(EXTRACTED MATERIAL)

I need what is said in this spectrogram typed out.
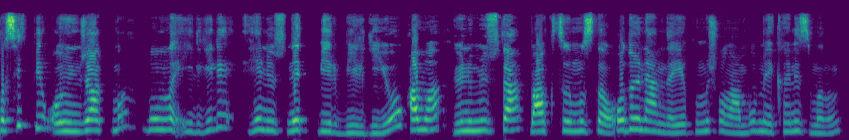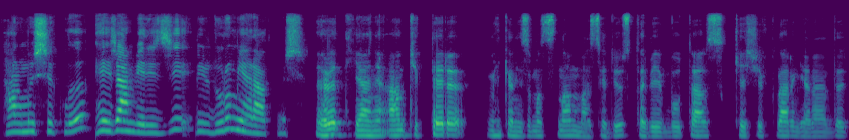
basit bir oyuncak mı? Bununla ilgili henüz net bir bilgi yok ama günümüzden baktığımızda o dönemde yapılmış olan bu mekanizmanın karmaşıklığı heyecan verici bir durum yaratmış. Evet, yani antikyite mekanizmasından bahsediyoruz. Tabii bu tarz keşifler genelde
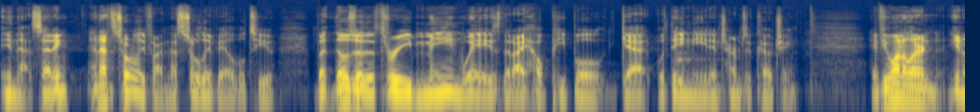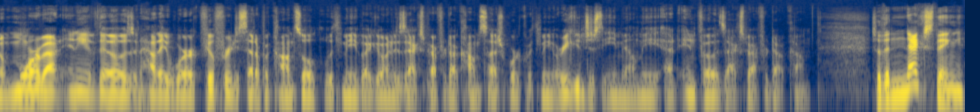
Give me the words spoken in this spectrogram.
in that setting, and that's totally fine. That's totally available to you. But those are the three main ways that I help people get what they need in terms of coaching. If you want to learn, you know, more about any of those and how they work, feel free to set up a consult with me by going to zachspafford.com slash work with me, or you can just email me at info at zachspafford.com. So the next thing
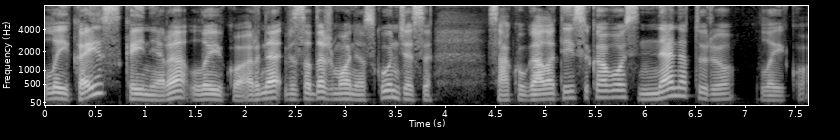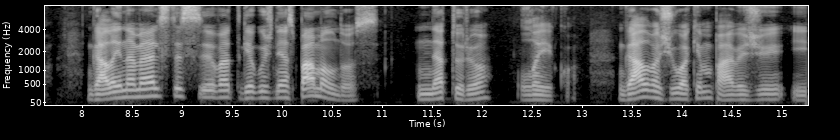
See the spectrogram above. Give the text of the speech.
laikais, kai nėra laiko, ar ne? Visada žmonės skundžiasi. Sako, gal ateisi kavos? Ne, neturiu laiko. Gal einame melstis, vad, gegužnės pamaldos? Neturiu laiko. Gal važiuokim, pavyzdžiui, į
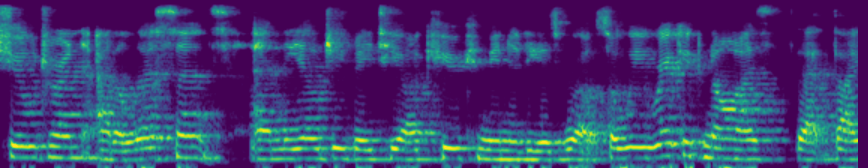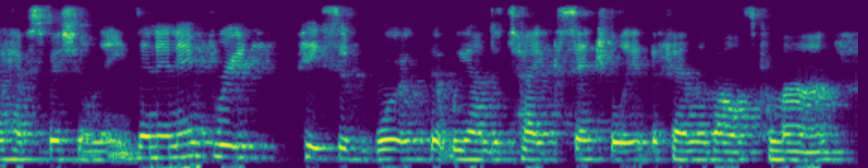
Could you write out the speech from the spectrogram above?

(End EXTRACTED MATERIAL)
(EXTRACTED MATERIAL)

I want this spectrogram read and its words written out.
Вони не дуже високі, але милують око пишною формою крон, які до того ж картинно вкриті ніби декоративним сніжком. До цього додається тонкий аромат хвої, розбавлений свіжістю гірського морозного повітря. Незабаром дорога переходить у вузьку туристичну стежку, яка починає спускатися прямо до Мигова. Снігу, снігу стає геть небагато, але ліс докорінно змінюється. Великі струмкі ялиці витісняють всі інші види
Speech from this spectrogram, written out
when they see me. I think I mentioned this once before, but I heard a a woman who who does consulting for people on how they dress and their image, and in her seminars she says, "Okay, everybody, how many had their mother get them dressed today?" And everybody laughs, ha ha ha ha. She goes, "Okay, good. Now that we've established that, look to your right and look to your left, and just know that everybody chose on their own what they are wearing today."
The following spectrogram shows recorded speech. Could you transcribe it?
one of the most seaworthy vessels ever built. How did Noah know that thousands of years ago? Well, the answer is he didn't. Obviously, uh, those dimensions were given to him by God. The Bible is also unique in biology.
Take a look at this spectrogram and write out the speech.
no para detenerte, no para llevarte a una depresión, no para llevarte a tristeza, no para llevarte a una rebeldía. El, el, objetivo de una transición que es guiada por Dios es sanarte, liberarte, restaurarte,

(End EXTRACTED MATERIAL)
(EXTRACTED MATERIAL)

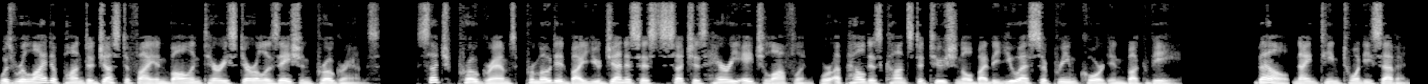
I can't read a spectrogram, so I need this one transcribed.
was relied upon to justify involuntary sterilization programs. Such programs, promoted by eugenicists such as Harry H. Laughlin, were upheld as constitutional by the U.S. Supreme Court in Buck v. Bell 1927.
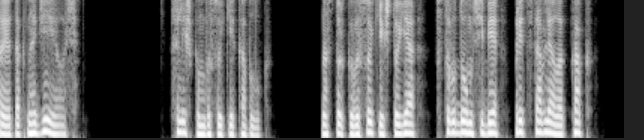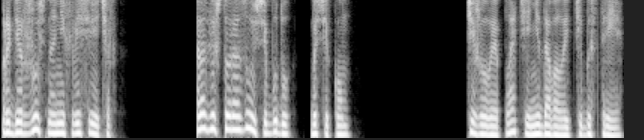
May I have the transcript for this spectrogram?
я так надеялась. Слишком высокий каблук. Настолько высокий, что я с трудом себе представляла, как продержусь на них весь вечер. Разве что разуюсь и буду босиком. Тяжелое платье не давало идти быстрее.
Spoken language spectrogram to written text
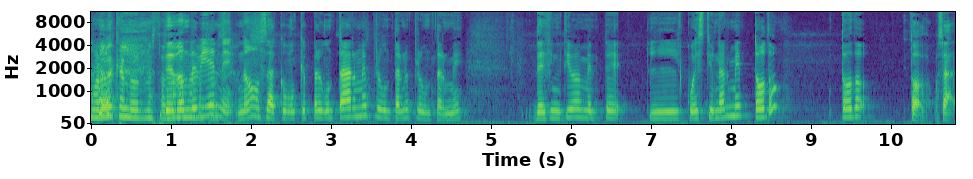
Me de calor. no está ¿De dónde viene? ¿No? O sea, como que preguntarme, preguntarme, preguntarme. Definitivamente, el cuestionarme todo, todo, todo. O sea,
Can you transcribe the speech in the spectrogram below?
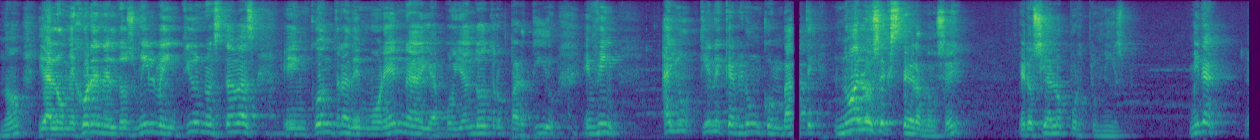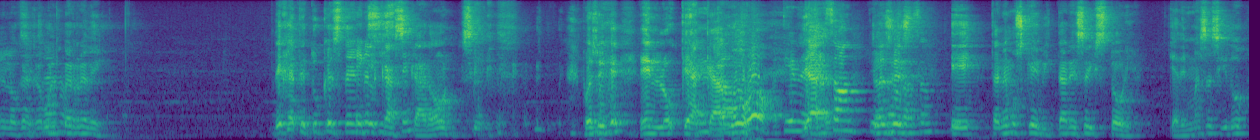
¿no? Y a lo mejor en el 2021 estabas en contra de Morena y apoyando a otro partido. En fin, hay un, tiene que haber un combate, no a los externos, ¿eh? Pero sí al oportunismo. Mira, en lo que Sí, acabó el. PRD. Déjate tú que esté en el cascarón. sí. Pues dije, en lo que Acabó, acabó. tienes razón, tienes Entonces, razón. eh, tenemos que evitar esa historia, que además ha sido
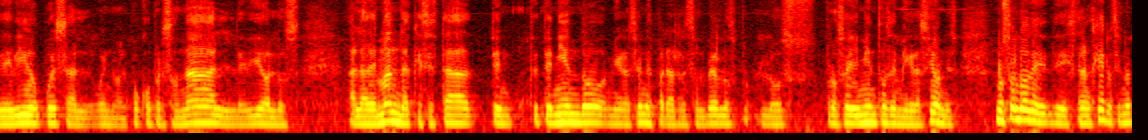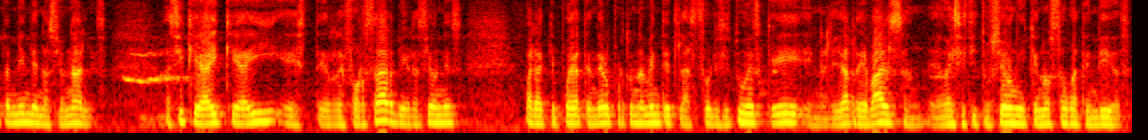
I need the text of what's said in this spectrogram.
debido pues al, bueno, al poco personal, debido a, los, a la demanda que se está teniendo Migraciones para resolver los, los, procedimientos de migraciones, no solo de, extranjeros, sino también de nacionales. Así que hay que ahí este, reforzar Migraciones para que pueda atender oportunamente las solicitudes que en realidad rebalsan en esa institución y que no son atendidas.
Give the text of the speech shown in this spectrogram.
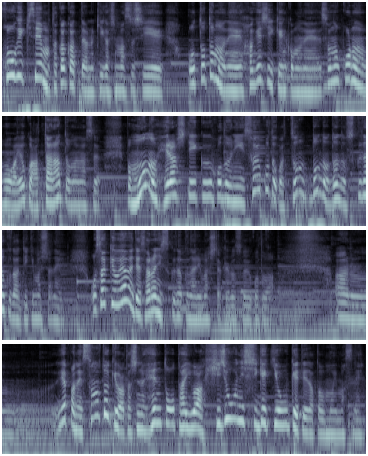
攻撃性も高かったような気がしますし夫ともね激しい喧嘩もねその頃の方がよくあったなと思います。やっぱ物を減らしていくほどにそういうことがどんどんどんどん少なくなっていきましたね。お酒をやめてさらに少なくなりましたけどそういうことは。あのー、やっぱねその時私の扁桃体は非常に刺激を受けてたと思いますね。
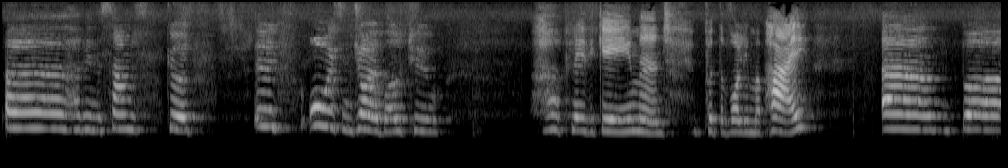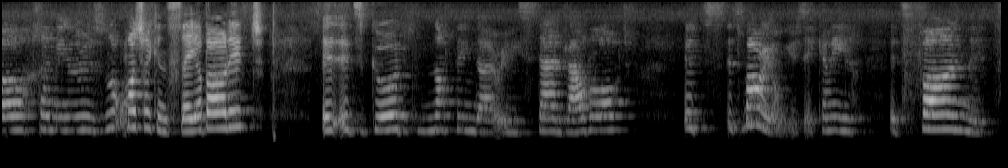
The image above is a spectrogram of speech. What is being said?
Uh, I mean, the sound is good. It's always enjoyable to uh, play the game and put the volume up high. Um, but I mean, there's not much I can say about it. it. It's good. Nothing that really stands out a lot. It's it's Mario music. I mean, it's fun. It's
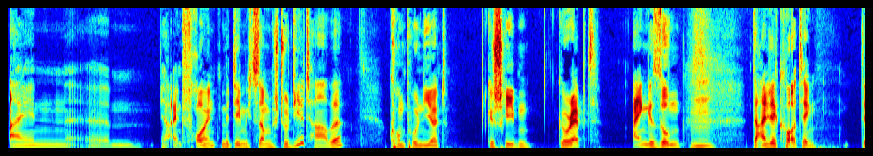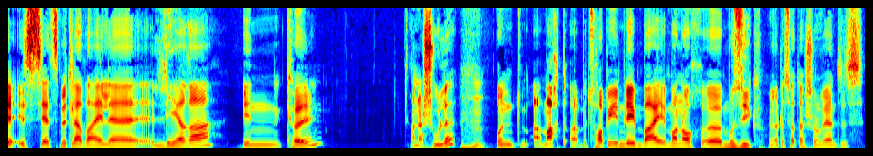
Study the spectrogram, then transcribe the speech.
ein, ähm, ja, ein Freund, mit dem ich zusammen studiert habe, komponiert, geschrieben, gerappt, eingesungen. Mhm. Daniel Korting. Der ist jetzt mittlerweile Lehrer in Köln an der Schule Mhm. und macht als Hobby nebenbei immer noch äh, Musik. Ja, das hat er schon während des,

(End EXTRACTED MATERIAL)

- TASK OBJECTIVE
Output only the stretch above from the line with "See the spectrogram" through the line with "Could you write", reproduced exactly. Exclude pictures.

- RESPONSE TO THE EXERCISE
See the spectrogram above. Give the text of the speech.
laikais, kai nėra laiko, ar ne? Visada žmonės skundžiasi. Sako, gal ateisi kavos? Ne, neturiu laiko. Gal einame melstis, vad, gegužnės pamaldos? Neturiu laiko. Gal važiuokim, pavyzdžiui, į
Could you write out the speech from the spectrogram above?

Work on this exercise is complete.